Task description:
Below is a block of records; return all of them exactly, but without the images.

[Recorded data]
......
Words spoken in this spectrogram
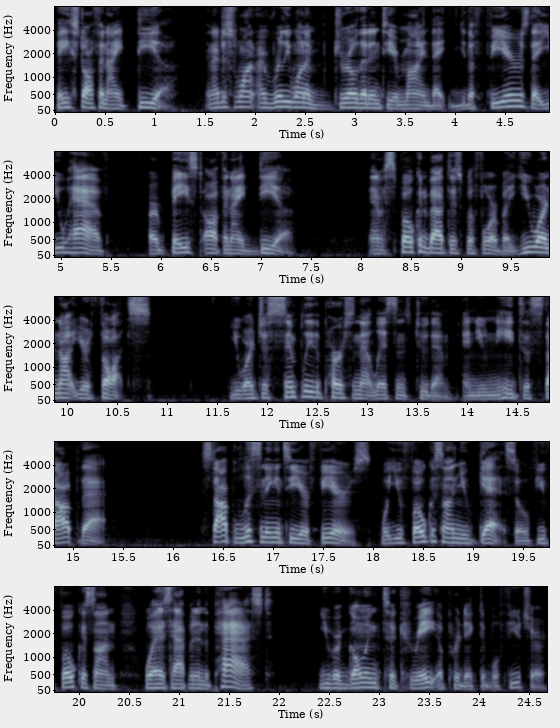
based off an idea. And I just want, I really want to drill that into your mind that the fears that you have are based off an idea. And I've spoken about this before, but you are not your thoughts. You are just simply the person that listens to them. And you need to stop that. Stop listening into your fears. What you focus on, you get. So if you focus on what has happened in the past, you are going to create a predictable future.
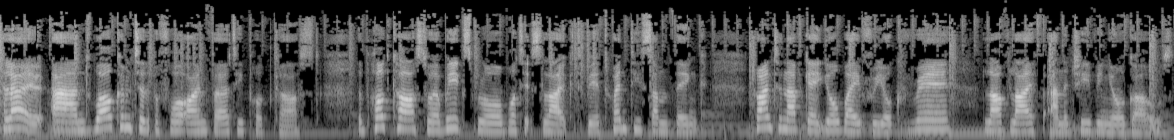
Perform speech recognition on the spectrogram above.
Hello, and welcome to the Before I'm 30 podcast, the podcast where we explore what it's like to be a 20 something, trying to navigate your way through your career, love life, and achieving your goals,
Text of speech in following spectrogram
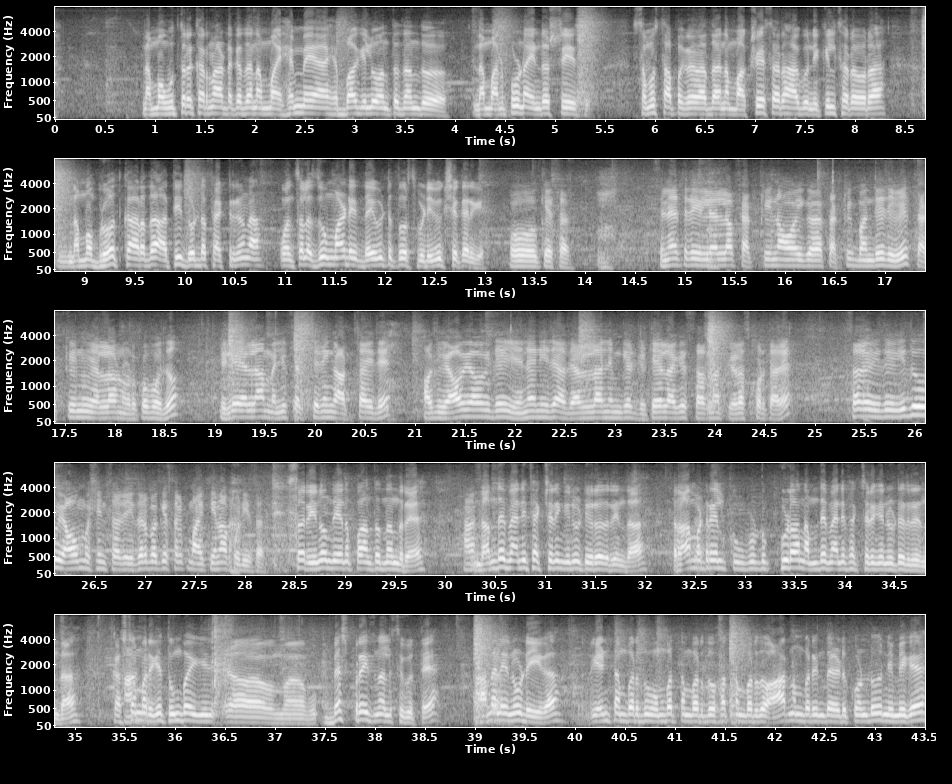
ನಮ್ಮ ಉತ್ತರ ಕರ್ನಾಟಕದ ನಮ್ಮ ಹೆಮ್ಮೆಯ ಹೆಬ್ಬಾಗಿಲು ಅಂತದಂದು ನಮ್ಮ ಅನ್ನಪೂರ್ಣ ಇಂಡಸ್ಟ್ರೀಸ್ ಸಂಸ್ಥಾಪಕರಾದ ನಮ್ಮ ಅಕ್ಷಯ್ ಸರ್ ಹಾಗೂ ನಿಖಿಲ್ ಸರ್ ಅವರ ನಮ್ಮ ಬೃಹತ್ಕಾರದ ಅತಿ ದೊಡ್ಡ ಫ್ಯಾಕ್ಟ್ರಿನ ಒಂದ್ಸಲ ಝೂಮ್ ಮಾಡಿ ದಯವಿಟ್ಟು ತೋರಿಸ್ಬಿಡಿ ವೀಕ್ಷಕರಿಗೆ. Okay sir. ಸ್ನೇಹಿತರೆ ಇಲ್ಲೆಲ್ಲ ಫ್ಯಾಕ್ಟ್ರಿ ನಾವು ಈಗ ಫ್ಯಾಕ್ಟ್ರಿಗೆ ಬಂದಿದ್ದೀವಿ. ಫ್ಯಾಕ್ಟ್ರಿನೂ ಎಲ್ಲ ನೋಡ್ಕೋಬೋದು. ಇಲ್ಲೇ ಎಲ್ಲ ಮ್ಯಾನುಫ್ಯಾಕ್ಚರಿಂಗ್ ಆಗ್ತಾ ಇದೆ. ಅದು ಯಾವ್ಯಾವಿದೆ ಯಾವ ಇದೆ ಏನೇನಿದೆ ಅದೆಲ್ಲ ನಿಮಗೆ ಡಿಟೇಲ್ ಆಗಿ ಸರ್ನ ತಿಳಿಸ್ಕೊಡ್ತಾರೆ. ಸರ್ ಇದು ಇದು ಯಾವ ಮಷಿನ್ ಸರ್? ಇದರ ಬಗ್ಗೆ ಸ್ವಲ್ಪ ಮಾಹಿತಿನ ಕೊಡಿ ಸರ್. ಸರ್ ಇನ್ನೊಂದು ಏನಪ್ಪ ಅಂತಂದ್ರೆ ನಮ್ಮದೇ ಮ್ಯಾನುಫ್ಯಾಕ್ಚರಿಂಗ್ ಯೂನಿಟ್ ಇರೋದ್ರಿಂದ ರಾ ಮಟೀರಿಯಲ್ ಕೂಡ ನಮ್ಮದೇ ಮ್ಯಾನುಫ್ಯಾಕ್ಚರಿಂಗ್ ಯೂನಿಟ್ ಇರೋದ್ರಿಂದ ಕಸ್ಟಮರ್ಗೆ ತುಂಬ ಬೆಸ್ಟ್ ಪ್ರೈಸ್ನಲ್ಲಿ ಸಿಗುತ್ತೆ. ಆಮೇಲೆ ನೋಡಿ ಈಗ ಎಂಟು ನಂಬರ್ದು ಒಂಬತ್ತು ನಂಬರ್ದು ಹತ್ತು ನಂಬರ್ದು ಆರು ನಂಬರಿಂದ ಹಿಡ್ಕೊಂಡು ನಿಮಗೆ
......
Finished exercise:
Words spoken in this spectrogram
based off an idea. And I just want, I really want to drill that into your mind that the fears that you have are based off an idea. And I've spoken about this before, but you are not your thoughts. You are just simply the person that listens to them. And you need to stop that. Stop listening into your fears. What you focus on, you get. So if you focus on what has happened in the past, you are going to create a predictable future.
Perform speech recognition on the spectrogram above.
Hello, and welcome to the Before I'm 30 podcast, the podcast where we explore what it's like to be a 20 something, trying to navigate your way through your career, love life, and achieving your goals,
Text of speech in following spectrogram
ನಮ್ಮ ಉತ್ತರ ಕರ್ನಾಟಕದ ನಮ್ಮ ಹೆಮ್ಮೆಯ ಹೆಬ್ಬಾಗಿಲು ಅಂತದಂದು ನಮ್ಮ ಅನ್ನಪೂರ್ಣ ಇಂಡಸ್ಟ್ರೀಸ್ ಸಂಸ್ಥಾಪಕರಾದ ನಮ್ಮ ಅಕ್ಷಯ್ ಸರ್ ಹಾಗೂ ನಿಖಿಲ್ ಸರ್ ಅವರ ನಮ್ಮ ಬೃಹತ್ಕಾರದ ಅತಿ ದೊಡ್ಡ ಫ್ಯಾಕ್ಟ್ರಿನ ಒಂದ್ಸಲ ಝೂಮ್ ಮಾಡಿ ದಯವಿಟ್ಟು ತೋರಿಸ್ಬಿಡಿ ವೀಕ್ಷಕರಿಗೆ. Okay sir. ಸ್ನೇಹಿತರೆ ಇಲ್ಲೆಲ್ಲ ಫ್ಯಾಕ್ಟ್ರಿ ನಾವು ಈಗ ಫ್ಯಾಕ್ಟ್ರಿಗೆ ಬಂದಿದ್ದೀವಿ. ಫ್ಯಾಕ್ಟ್ರಿನೂ ಎಲ್ಲ ನೋಡ್ಕೋಬೋದು. ಇಲ್ಲೇ ಎಲ್ಲ ಮ್ಯಾನುಫ್ಯಾಕ್ಚರಿಂಗ್ ಆಗ್ತಾ ಇದೆ. ಅದು ಯಾವ್ಯಾವಿದೆ ಯಾವ ಇದೆ ಏನೇನಿದೆ ಅದೆಲ್ಲ ನಿಮಗೆ ಡಿಟೇಲ್ ಆಗಿ ಸರ್ನ ತಿಳಿಸ್ಕೊಡ್ತಾರೆ. ಸರ್ ಇದು ಇದು ಯಾವ ಮಷಿನ್ ಸರ್? ಇದರ ಬಗ್ಗೆ ಸ್ವಲ್ಪ ಮಾಹಿತಿನ ಕೊಡಿ ಸರ್. ಸರ್ ಇನ್ನೊಂದು ಏನಪ್ಪ ಅಂತಂದ್ರೆ ನಮ್ಮದೇ ಮ್ಯಾನುಫ್ಯಾಕ್ಚರಿಂಗ್ ಯೂನಿಟ್ ಇರೋದ್ರಿಂದ ರಾ ಮಟೀರಿಯಲ್ ಕೂಡ ನಮ್ಮದೇ ಮ್ಯಾನುಫ್ಯಾಕ್ಚರಿಂಗ್ ಯೂನಿಟ್ ಇರೋದ್ರಿಂದ ಕಸ್ಟಮರ್ಗೆ ತುಂಬ ಬೆಸ್ಟ್ ಪ್ರೈಸ್ನಲ್ಲಿ ಸಿಗುತ್ತೆ. ಆಮೇಲೆ ನೋಡಿ ಈಗ ಎಂಟು ನಂಬರ್ದು ಒಂಬತ್ತು ನಂಬರ್ದು ಹತ್ತು ನಂಬರ್ದು ಆರು ನಂಬರಿಂದ ಹಿಡ್ಕೊಂಡು ನಿಮಗೆ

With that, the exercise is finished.